Segment Start: MATERIAL FOR THIS TASK
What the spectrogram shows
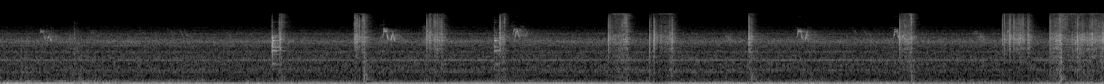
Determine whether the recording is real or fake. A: real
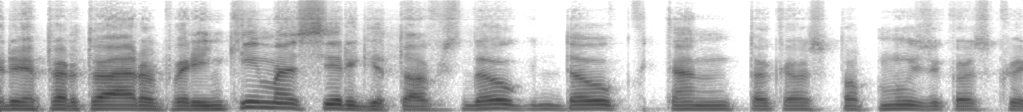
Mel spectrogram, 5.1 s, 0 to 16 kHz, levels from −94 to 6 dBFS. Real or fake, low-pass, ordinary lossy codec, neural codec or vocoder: fake; 14.4 kHz; Opus, 24 kbps; autoencoder, 48 kHz, 32 numbers a frame, DAC-VAE, trained on Japanese speech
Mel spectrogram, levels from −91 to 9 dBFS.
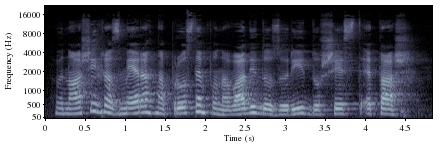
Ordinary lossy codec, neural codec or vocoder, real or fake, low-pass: MP3, 96 kbps; vocoder, 48 kHz, 128 mel bands, Vocos; fake; 19.8 kHz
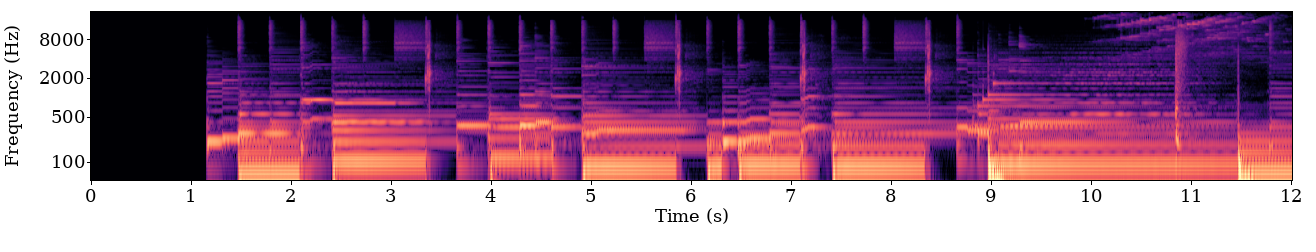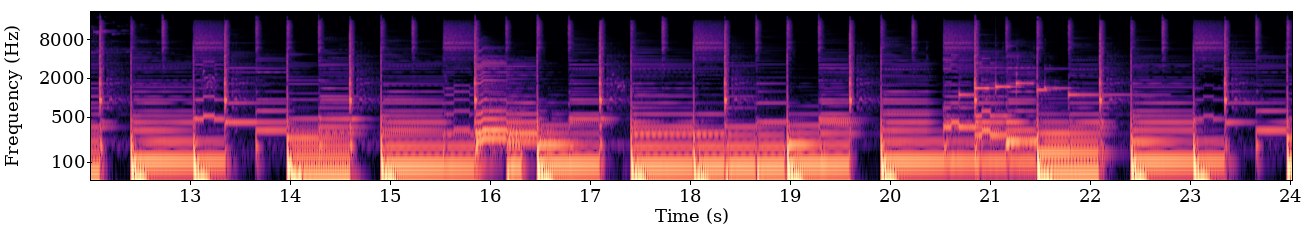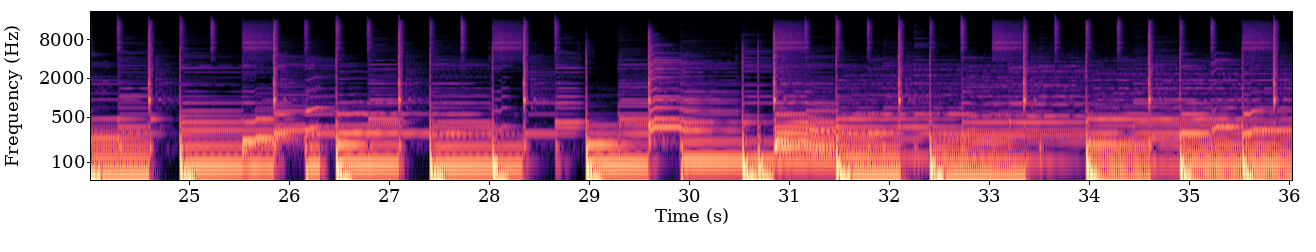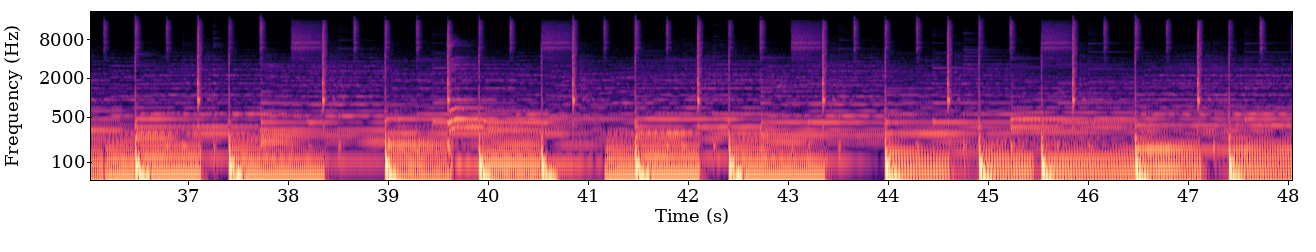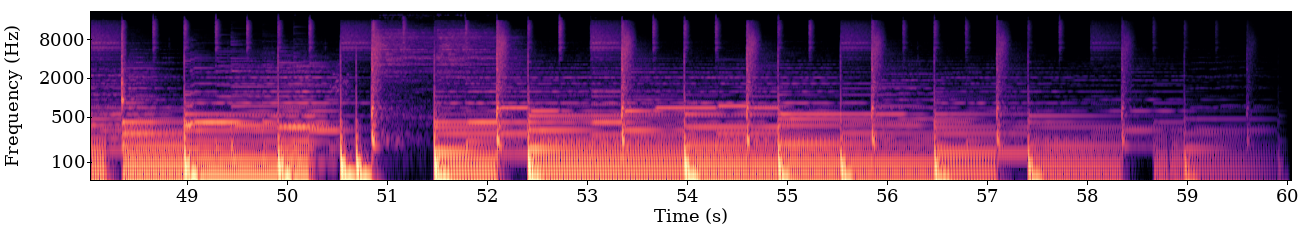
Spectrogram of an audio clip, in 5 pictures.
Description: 원키에서(-7)내린 MR입니다.
Db
앞부분30초, 뒷부분30초씩 편집해서 올려 드리고 있습니다.
중간에 음이 끈어지고 다시 나오는 이유는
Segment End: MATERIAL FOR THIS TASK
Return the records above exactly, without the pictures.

What the spectrogram shows
Determine whether the recording is real or fake. A: real
Mel spectrogram, 5.1 s, 0 to 16 kHz, levels from −94 to 6 dBFS. Real or fake, low-pass, ordinary lossy codec, neural codec or vocoder: fake; 14.4 kHz; Opus, 24 kbps; autoencoder, 48 kHz, 32 numbers a frame, DAC-VAE, trained on Japanese speech
Mel spectrogram, levels from −91 to 9 dBFS.
Ordinary lossy codec, neural codec or vocoder, real or fake, low-pass: MP3, 96 kbps; vocoder, 48 kHz, 128 mel bands, Vocos; fake; 19.8 kHz
Spectrogram of an audio clip, in 5 pictures.
Description: 원키에서(-7)내린 MR입니다.
Db
앞부분30초, 뒷부분30초씩 편집해서 올려 드리고 있습니다.
중간에 음이 끈어지고 다시 나오는 이유는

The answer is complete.